Last Thursday, April 9th, social media heavyweight, Noha Nabil, announced on Snapchat that she was going live with Rahma Riad, a rising pop singer from Iraq. Rahma’s hits are viewed more than 140 million times on YouTube. In less than 24 hours, the mega influencer with more than 8 million followers on Instagram, hosted Rahma in a live broadcast that lasted for 1.5 hour.

The live broadcast was interrupted a couple of times due to bad connection. Nevertheless, the session was quite entertaining with around 10,000 viewers tuned in, eager to have their questions answered by the beautiful singer. The broadcast was in many ways similar to any celebrity interview format on any TV station where a presenter hosts a famous performer. The only difference here is that it was live on social media. A testimony to a changing media landscape as a result of lockdown in MENA and the rest of the world.

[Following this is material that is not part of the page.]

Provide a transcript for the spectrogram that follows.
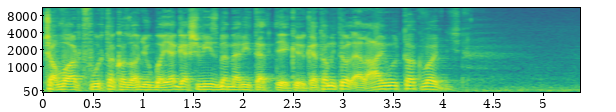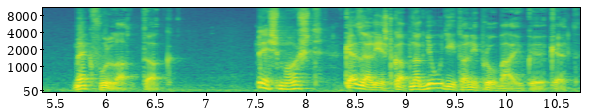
csavart furtak az agyukba, jeges vízbe merítették őket, amitől elájultak, vagy megfulladtak. És most? Kezelést kapnak, gyógyítani próbáljuk őket.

Noha Nabil is no stranger to hosting; she started her career as a TV host of children shows on Kuwait TV and presented a talent show that enjoyed a pan-Arab reach and appeal.

The Kuwaiti-Jordanian duo, Dr. Kholoud and her husband Amin also went live on Instagram last Thursday. Their guest? Mohammed Assaf; the Arab Idol winner who broke records last summer with his Iraqi music hit that received 128 million views on YouTube. Amin and Dr. Kholoud both have an army of more than 10 million followers on Instagram across the Arab world.

No doubt, quarantine life has changed the dynamics of influencer marketing. Beauty, fashion, travel and lifestyle influencers find themselves unable to share with the world their glitzy hotel rooms, fancy dining experiences or first row seats at Paris fashion week.

With more time to kill online and brand sponsors wearing thin, influencers in the Gulf region, and elsewhere, are left to their own devices.

‘Traditional’ influencer marketing tactics such as giveaways and contests are no longer as entertaining. Pre Covid-19, some top-tier Gulf-based fashionistas would do multiple restaurant adverts in a week, promoting exclusive promo codes for their followers. In times of social distancing, these very fashionistas have, overnight, turned into chefs, personal trainers and makeup artists. One such influencer filmed a how-to video on facial hair removal in the absence of beauty salons!

While influencers are trying to produce entertaining ‘everyday’ content to remain relevant, other media savvy ones are transforming into a broadcast channel capitalising on spikes in social media traffic and thirst for more content caused by the coronavirus pandemic. 

With traditional media occupied with news and analysis about the fight against the global pandemic, more viewers than any time before are turning to social media for entertainment.

Free from TV’s long production cycles and high costs, influencers have the ability to plan, produce and go live almost instantly. Within hours they can launch a show that has all the ingredients to make it entertaining and interactive.

With limited brand tie-ups and advertising opportunities, creative influencers can still leverage the bond they have with their followers and produce innovative formats where content is co-created between influencers and celebrities, with influencers in the driving seat and where production costs almost non-existing. 

Influencers that do it right, are bound to see their follower base, and influence increasing. As such, not only brands will be after their reach, pop culture celebrities such as singers, actors and actresses will too.

With Ramadan around the corner and further increase in social media consumption is anticipated, this trend is likely to evolve. When influencers are leading the way in content creation more than any time before, it is interesting to see how brands and agencies are adapting their strategies to catch up.